Relative rest is a good way to prevent your symptoms from getting worse. A few days of rest while reducing activities that cause significant pain​ m​ ay be necessary, but it is very important to avoid deconditioning. A quick return to your daily activities, light cardiovascular exercises that do not cause an increase in pain, joint mobilization exercises and hip muscles strengthening exercises will allow for better recovery.


Follow your therapist’s advice. This will help you manage the various stages of the healing process and increase the odds of success. Your therapist will accompany you during your rehabilitation program in order to improve your hip joint range of motion, regain flexibility, muscle strength and endurance, and functional state.

According to the principles of hip osteoarthritis rehabilitation, improving joint range of motion should be an integral part of the treatment plan. A program to improve joint range of motion and flexibility, as well as specific muscle strengthening is common to control the symptoms of hip osteoarthritis.


Do not rely solely on a passive treatment approach. Each phase of the rehabilitation process is important. Patients who actively participate in their treatment plan tend to recover more quickly. Keep in mind that pain is not always a good indicator of joint or tissue damage. A significant level of pain does not necessarily imply a more advanced stage. As soon as you feel better and the pain is well under control, introduce, in collaboration with your therapist, light mobility and strengthening exercises based on your tolerance. Remember that exercise is an excellent way to manage pain associated with osteoarthritis.


Quadratus lumborum muscle and back pain.

One of the most common causes or low back pain is trigger points in the quadratus lumborum muscle or Q.L. for short. This muscle is located in the lower back and is responsible for trunk and pelvic movement and stabilization. This muscle often harbors trigger points that form from prolonged sitting or bending. Pain from trigger points in this muscle will cause pain in the low back, sacrum, and into the hip.

Piriformis syndrome

Piriformis syndrome is a condition in which the piriformis muscle, located in the buttock region, spasms and causes buttock pain.

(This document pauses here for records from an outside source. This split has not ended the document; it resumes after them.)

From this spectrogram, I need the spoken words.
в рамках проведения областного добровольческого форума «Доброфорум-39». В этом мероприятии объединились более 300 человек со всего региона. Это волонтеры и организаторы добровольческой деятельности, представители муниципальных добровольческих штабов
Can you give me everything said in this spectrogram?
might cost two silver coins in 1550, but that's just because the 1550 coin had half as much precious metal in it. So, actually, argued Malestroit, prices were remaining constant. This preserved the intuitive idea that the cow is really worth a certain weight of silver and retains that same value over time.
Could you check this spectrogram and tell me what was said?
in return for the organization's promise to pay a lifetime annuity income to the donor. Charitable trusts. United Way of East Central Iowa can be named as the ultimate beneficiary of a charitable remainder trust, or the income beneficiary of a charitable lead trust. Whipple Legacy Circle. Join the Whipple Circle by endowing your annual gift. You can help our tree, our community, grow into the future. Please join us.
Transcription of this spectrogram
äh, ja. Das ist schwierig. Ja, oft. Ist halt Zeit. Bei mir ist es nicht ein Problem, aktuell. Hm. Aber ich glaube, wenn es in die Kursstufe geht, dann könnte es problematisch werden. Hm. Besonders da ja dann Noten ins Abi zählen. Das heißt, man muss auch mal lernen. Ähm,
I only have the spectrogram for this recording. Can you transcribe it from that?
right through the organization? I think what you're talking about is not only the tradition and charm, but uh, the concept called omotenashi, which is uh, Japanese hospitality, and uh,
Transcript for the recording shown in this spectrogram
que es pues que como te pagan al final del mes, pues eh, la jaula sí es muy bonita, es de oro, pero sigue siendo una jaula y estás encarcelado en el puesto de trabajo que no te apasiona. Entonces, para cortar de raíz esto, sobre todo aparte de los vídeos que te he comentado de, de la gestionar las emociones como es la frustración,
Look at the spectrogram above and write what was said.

The piriformis muscle can also irritate the nearby sciatic nerve and cause pain, numbness and tingling along the back of the leg and into the foot (similar to sciatic pain).

Glute max and sacral pain.

The gluteus maximus muscle is a major player in hip extension. Despite its involvement in walking, running, skating, and pretty much all types of upright movement it remains largely undeveloped in most bodies. This Lak of strength sets it up for overload injuries like trigger points and myofascial pain. These trigger points not only cause glute and hip pain but are also a common source of sacral pain as well. The best prevention for these problems is strong glutes!!! So stop sitting on your butt, and start strengthening it with resistance training.

Why trigger point therapy?

People often think of a massage as a relaxing experience, something they might do occasionally, or give as a gift along with a trip to the spa. Trigger point massage therapy is another kind of massage used to treat pain and physical dysfunction. Trigger points can develop in people from all walks of life. They can affect people of all ages, office workers and labourers, elite and weekend athletes, post surgical patients, people with acute pain from injury and people with chronic pain. Trigger point massage therapy can treat a wide variety of physical conditions such as:

– Migraines

– back pain.

– sciatica

– Carple tunnel syndrome

– achy persistent pain

– pain from Fibromyalgia

– post surgical pain and scarring

– soft tissue injuries related to sports

– TMJ dysfunction